The University of Texas at Austin
Allan H. MacDonald is a theoretical condensed matter physicist and the Sid W. Richardson Foundation Regents Chair Professor of Physics at The University of Texas at Austin. He completed a B.S. in physics at St. Francis Xavier University in 1973 and his Ph.D. at The University of Toronto in 1978. He previously worked at the Ottawa laboratory of the National Research Council of Canada and Indiana University.
MacDonald’s area of interest is on how electron-electron interactions affect electronic properties in condensed matter systems. He previously worked on density functional theory and the Quantum Hall effect, and most recently has focused on the Spin Hall effect, magnetic insulators, magnetic semiconductors and spin-orbit interactions. In a 2011 paper he identified the possibility that the tunneling energy required for electrons to move between two graphene layers should shrink as the angle between the sheets approaches 1.1 degrees from each other, a prediction that was subsequently proven to be true and has inspired investigations into twistronics.
MacDonald’s work has been cited more than 53,743 times, and he has a h-index of 113.
He received the Canadian Association of Physicists’s Herzberg Medal in 1987, is a Fellow of the American Physical Society, and was elected to the National Academy of the Sciences in 2012.
His describes his own research as “driven, for the most part, by experiment rather than by theoretical technique”.
Swinburne University of Technology
Virginia Kilborn is Professor in Astrophysics, and Dean of Science at Swinburne University of Technology. Her field of scientific expertise is in radio astronomy, and she works on galaxy evolution by tracing the gas content of galaxies. Virginia obtained her PhD in Astrophysics from the University of Melbourne, and worked at Jodrell Bank observatory in the UK before heading back to Australia to take up a position at Swinburne University in 2003.
Virginia is immediate past president of the Astronomical Society of Australia.

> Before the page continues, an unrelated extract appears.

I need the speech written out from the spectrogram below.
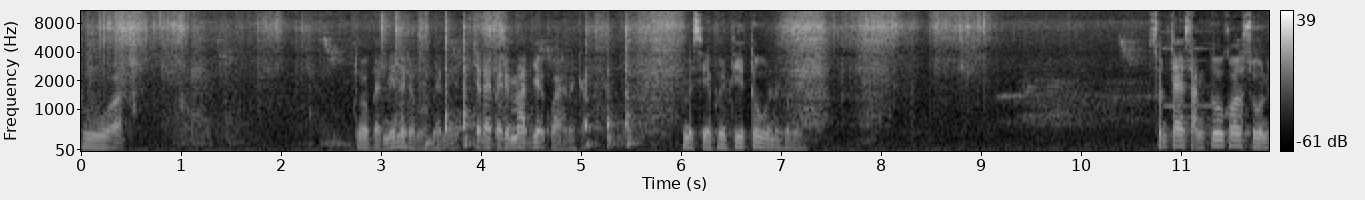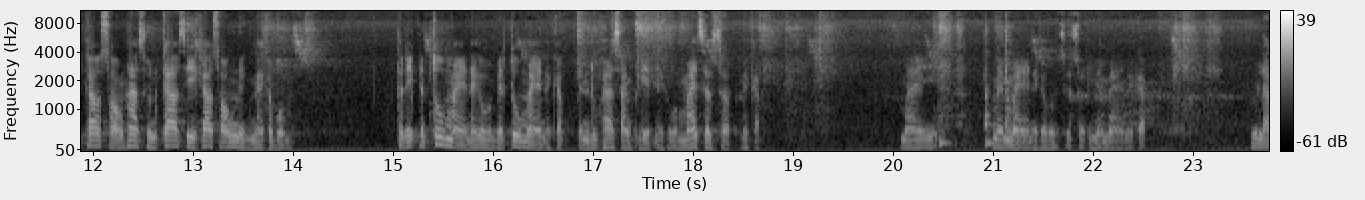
ตัว ตัวแบบนี้นะครับผมแบบนี้จะได้ปริมาตรเยอะกว่านะครับ ไม่เสียพื้นที่ตู้นะครับผมสนใจสั่งตู้ก็ 0 9 2 5 0 9 4 9 2 1 นะครับผม ตอนนี้เป็นตู้ใหม่นะครับผมเป็นตู้ใหม่นะครับ เป็นลูกค้าสั่งผลิตนะครับผมไม้สดๆนะครับ ไม้ใหม่ๆนะครับผมสดๆใหม่ๆนะครับ เวลา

University of New South Wales
Sven Rogge researches quantum electronics, at the School of Physics. Sven works on quantum computation in silicon at the ARC Centre for Quantum Computation and Communication Technology. In a team of enthusiastic researches we work on gaining atomistic insights into the interactions of quantum objects, like atoms and qubits, with their environment. This allows us to manipulate quantum information and minimise decoherence. Before joining UNSW in 2011 Sven worked at the Kavli Institute for Quantum Nano Science at Delft University and Stanford University. Sven is the Vice-President of the Australian Institute of Physics.
Australian National University
Christine Charles is Professor and Head of the Space Plasma, Power and Propulsion laboratory at the Australian National University (ANU) in Canberra. She works on experimental expanding plasmas applied to space science (solar wind and aurorae) and space propulsion (i.e., Helicon plasma thruster for space debris mitigation & Pocket Rocket electrothermal thruster for nano-satellites such as ‘CubeSats’). She was recently awarded the 2015 Women in Industry Excellence in Engineering. She has published over 200 articles in various international peer-reviewed journals and her scientific output has been recognised by her Fellowship of the American Physical Society in 2013 and her Fellowship of the Australian Academy of Science in 2015. She actively popularises her science on ABC Catalyst, Discovery Channel, radio and public lectures and she was a TEDx Canberra speaker in 2014.
Professor Deb Kane holds a Personal Chair in Physics at Macquarie University, Sydney. She received a BSc (Hons) degree in physics from University of Otago, NZ, and her PhD degree from St Andrews University, Scotland. Her current research interests include photonics dynamical systems, quantifying complexity, the optics and optical properties of certain spider webs and silks, quantitative microscopy and nanoscopy, and laser materials processing. She is a Fellow of the Optical Society. She was the AIP Women in Physics Lecturer and medallist in 2006. She chaired the IUPAP Commission on Laser Physics and Photonics (2015-2017). Deb is a member of the National Committee of Physics and the Management Committee of the Australian Nanotechnology Network, and is the Accreditation Manager of the AIP.